Otherwise known as the ‘happy chemical’, serotonin is the neurotransmitter responsible for our happiness, satisfaction and optimism.
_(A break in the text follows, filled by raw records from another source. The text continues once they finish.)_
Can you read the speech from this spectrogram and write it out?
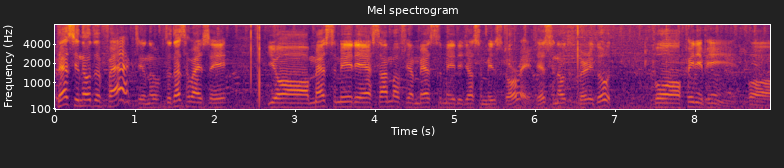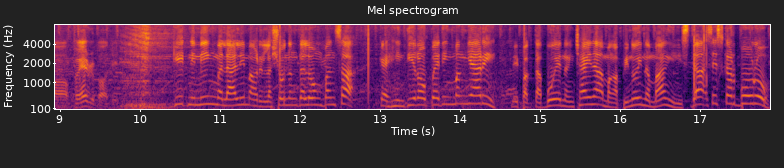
That's you know the fact. You know, so that's why I say your mass media, some of your mass media just made story. That's you know very good for Philippines, for for everybody. Gate ni Ming malalim ang relasyon ng dalawang bansa kaya hindi raw pwedeng mangyari na ipagtabuyan ng China ang mga Pinoy na mangingisda sa Scarborough.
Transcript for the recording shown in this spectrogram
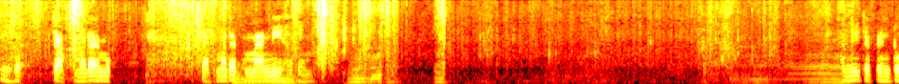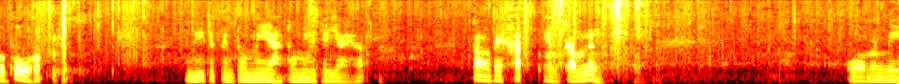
นี่ครับจับมาได้มกจับมาได้ประมาณนี้ครับผม อันนี้จะเป็นตัวผู้ครับ อันนี้จะเป็นตัวเมีย ตัวเมียจะใหญ่ครับ ต้องเอาไปคัดเห็มกำหนึ่ง กลัวมันมี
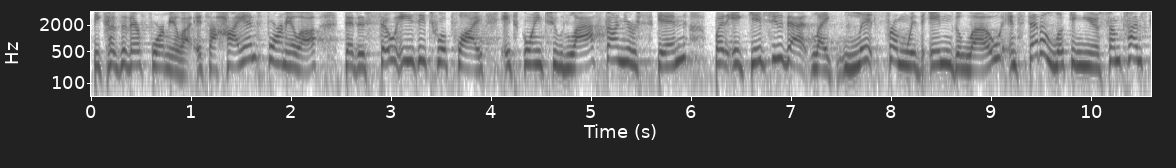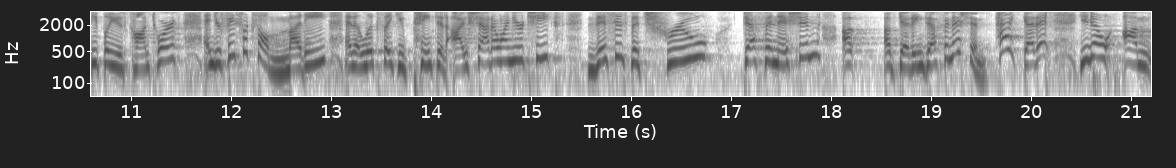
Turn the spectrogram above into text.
Because of their formula. It's a high-end formula that is so easy to apply. It's going to last on your skin, but it gives you that like lit from within glow. Instead of looking, you know, sometimes people use contours and your face looks all muddy and it looks like you painted eyeshadow on your cheeks. This is the true definition of of getting definition. Hey, get it? You know, um,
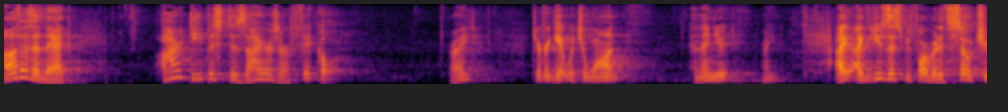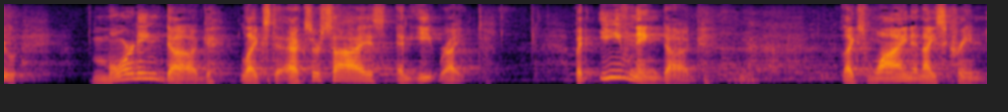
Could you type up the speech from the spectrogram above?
other than that, our deepest desires are fickle, right? Do you ever get what you want and then you, right? I, I've used this before, but it's so true. Morning Doug likes to exercise and eat right, but evening Doug likes wine and ice cream.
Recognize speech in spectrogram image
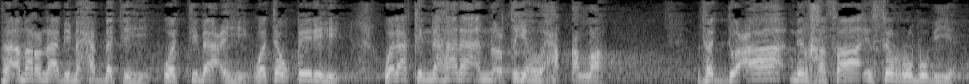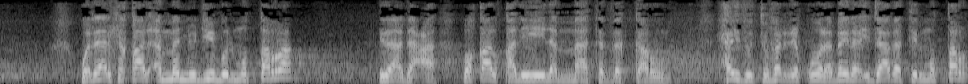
فأمرنا بمحبته واتباعه وتوقيره ولكن نهانا أن نعطيه حق الله. فالدعاء من خصائص الربوبية. ولذلك قال أمن يجيب المضطر إذا دعاه. وقال قليلا ما تذكرون. حيث تفرقون بين إجابة المضطر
So much so that antidepressant drugs usually work by increasing the amount of serotonin being supplied to our brain’s receptors.
It doesn’t take a genius to realise a lack of these isn’t going to be great for your mood.
Increasing your alcohol dependency in lockdown or just simply drinking more regularly throughout is undoubtedly going to decrease serotonin levels, meaning even when you’re not drinking, less serotonin is being created, and so your general optimism may be noticeably lower.
This of course is how people end up falling into cycles of increased alcohol use.
With less serotonin in your system, you may feel less happy at work or in life, and may begin to seek that quick fix dopamine hit of alcohol slightly more than usual.
Again, this may seem out of sync with your own current experience, but there is real fear that changing attitudes towards alcohol consumption in lockdown could have damaging effects in the long run.
As daily routines have been shattered by the pandemic, so too have those unwritten rules about drinking and what is and isn’t socially acceptable.
However, everyones has always drawn up their own individual guidelines when it comes to knowing what is too much or too often, which makes it just as easy to move the goalposts when it suits us.
There’s also now something of a confirmation bias on social media, where we see people having virtual drinking sessions online, or read about the increase of drinking activity in the news.
This surge of people posting quarantini behaviour helps us justify our own increased intake. “Everyone’s doing it”, or “I’m not drinking as much as them,” are thoughts which help validate or own new habits, no matter how tame you believe them to be.
In short, it may be more difficult to control your levels of drinking at this time, whether you realise it or not.
If possible, try and go back to what you’re drinking levels were before the quarantine, because if your mood is looking for a boost, it’s coffee that’s going to be your saviour, not cocktails!